(Dataset entries)
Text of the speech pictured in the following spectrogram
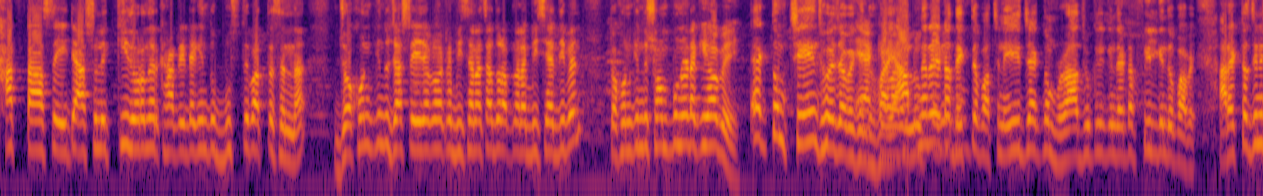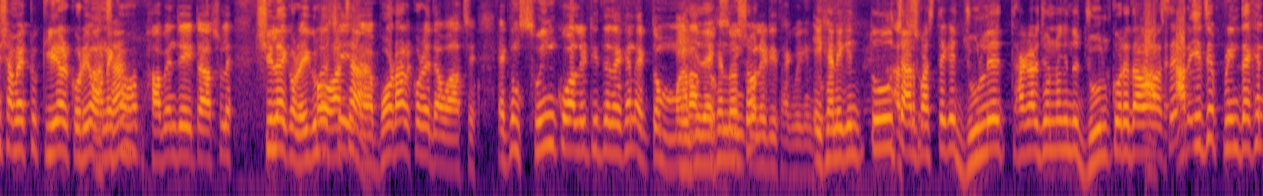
খাটটা আছে এটা আসলে কি ধরনের খাট এটা কিন্তু বুঝতে পারতেছেন না। যখন কিন্তু জাস্ট এই রকম একটা বিছানা চাদর আপনারা বিছিয়ে দিবেন তখন কিন্তু সম্পূর্ণটা কি হবে? একদম চেঞ্জ হয়ে যাবে কিন্তু ভাই। আপনারা এটা দেখতে পাচ্ছেন এই যে একদম রাজুকি কিন্তু একটা ফিল কিন্তু পাবে। আর একটা জিনিস আমি একটু ক্লিয়ার করি আচ্ছা। অনেকে ভাবেন যে এটা আসলে সেলাই করা এগুলো ও, আচ্ছা। বর্ডার করে দেওয়া আছে। একদম সুইং কোয়ালিটিতে দেখেন একদম মারাত্মক কোয়ালিটি থাকবে কিন্তু। এখানে কিন্তু চারপাশ থেকে ঝুলে থাকার জন্য কিন্তু ঝুল করে দেওয়া আছে। আচ্ছা, আর এই যে প্রিন্ট দেখেন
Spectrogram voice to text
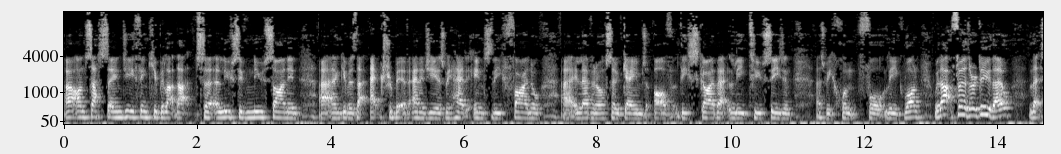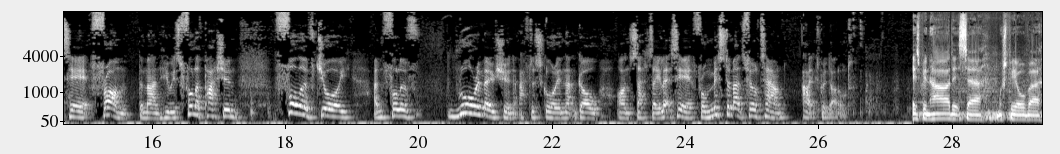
uh, on Saturday? And do you think he'll be like that uh, elusive new signing uh, and give us that extra bit of energy as we head into the final 11 or so games of the Sky Bet League Two season as we hunt for League One? Without further ado, though, let's hear from the man who is full of passion, full of joy, and full of raw emotion after scoring that goal on Saturday. Let's hear from Mr. Mansfield Town, Alex McDonald. It's been hard. It's uh, must be over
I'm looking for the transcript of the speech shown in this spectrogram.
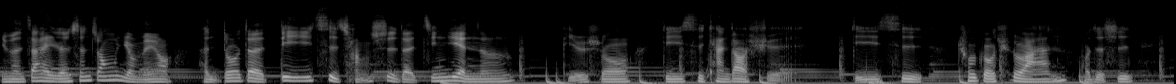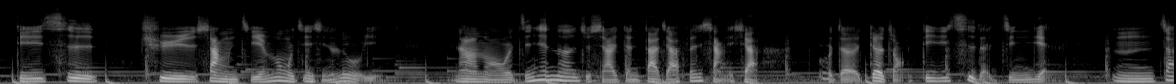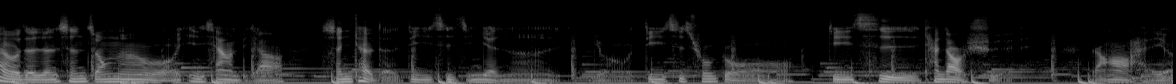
你们在人生中有没有很多的第一次尝试的经验呢？比如说第一次看到雪，第一次出国去玩，或者是第一次。去上节目进行录影，那么我今天呢，就是要跟大家分享一下我的各种第一次的经验。嗯，在我的人生中呢，我印象比较深刻的第一次经验呢，有第一次出国，第一次看到雪，然后还有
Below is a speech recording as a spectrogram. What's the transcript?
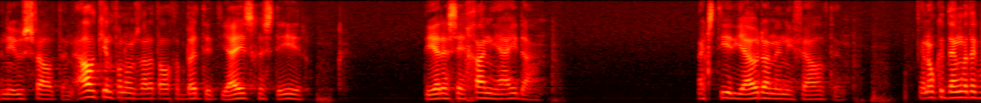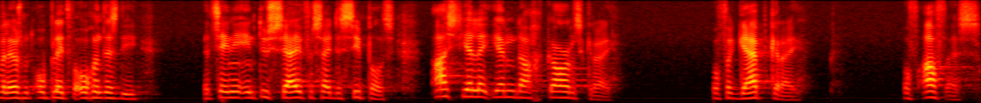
in die oesveld in. Elkeen van ons wat dit al gebid het, jy is gestuur. Die Here sê, "Gaan jy dan?" Ek stuur jou dan in die veld in. En ook 'n ding wat ek wil hê ons moet oplet vanoggend is die dit sê nie en toe sê hy vir sy disippels, "As julle eendag kans kry of 'n gap kry of af is,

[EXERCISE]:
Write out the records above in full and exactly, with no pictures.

[EXERCISE SOLUTION]:
Text of the speech pictured in the following spectrogram
খাটটা আছে এটা আসলে কি ধরনের খাট এটা কিন্তু বুঝতে পারতেছেন না। যখন কিন্তু জাস্ট এই রকম একটা বিছানা চাদর আপনারা বিছিয়ে দিবেন তখন কিন্তু সম্পূর্ণটা কি হবে? একদম চেঞ্জ হয়ে যাবে কিন্তু ভাই। আপনারা এটা দেখতে পাচ্ছেন এই যে একদম রাজুকি কিন্তু একটা ফিল কিন্তু পাবে। আর একটা জিনিস আমি একটু ক্লিয়ার করি আচ্ছা। অনেকে ভাবেন যে এটা আসলে সেলাই করা এগুলো ও, আচ্ছা। বর্ডার করে দেওয়া আছে। একদম সুইং কোয়ালিটিতে দেখেন একদম মারাত্মক কোয়ালিটি থাকবে কিন্তু। এখানে কিন্তু চারপাশ থেকে ঝুলে থাকার জন্য কিন্তু ঝুল করে দেওয়া আছে। আচ্ছা, আর এই যে প্রিন্ট দেখেন
Spectrogram voice to text
uh, on Saturday? And do you think he'll be like that uh, elusive new signing uh, and give us that extra bit of energy as we head into the final 11 or so games of the Sky Bet League Two season as we hunt for League One? Without further ado, though, let's hear from the man who is full of passion, full of joy, and full of raw emotion after scoring that goal on Saturday. Let's hear from Mr. Mansfield Town, Alex McDonald. It's been hard. It's uh, must be over
I'm looking for the transcript of the speech shown in this spectrogram.
你们在人生中有没有很多的第一次尝试的经验呢？比如说第一次看到雪，第一次出国去玩，或者是第一次。去上节目进行录影，那么我今天呢，就是要跟大家分享一下我的各种第一次的经验。嗯，在我的人生中呢，我印象比较深刻的第一次经验呢，有第一次出国，第一次看到雪，然后还有
Below is a speech recording as a spectrogram. What's the transcript?
in die oesveld in. Elkeen van ons wat dit al gebid het, jy is gestuur. Die Here sê, "Gaan jy dan?" Ek stuur jou dan in die veld in. En ook 'n ding wat ek wil hê ons moet oplet vanoggend is die dit sê nie en toe sê hy vir sy disippels, "As julle eendag kans kry of 'n gap kry of af is,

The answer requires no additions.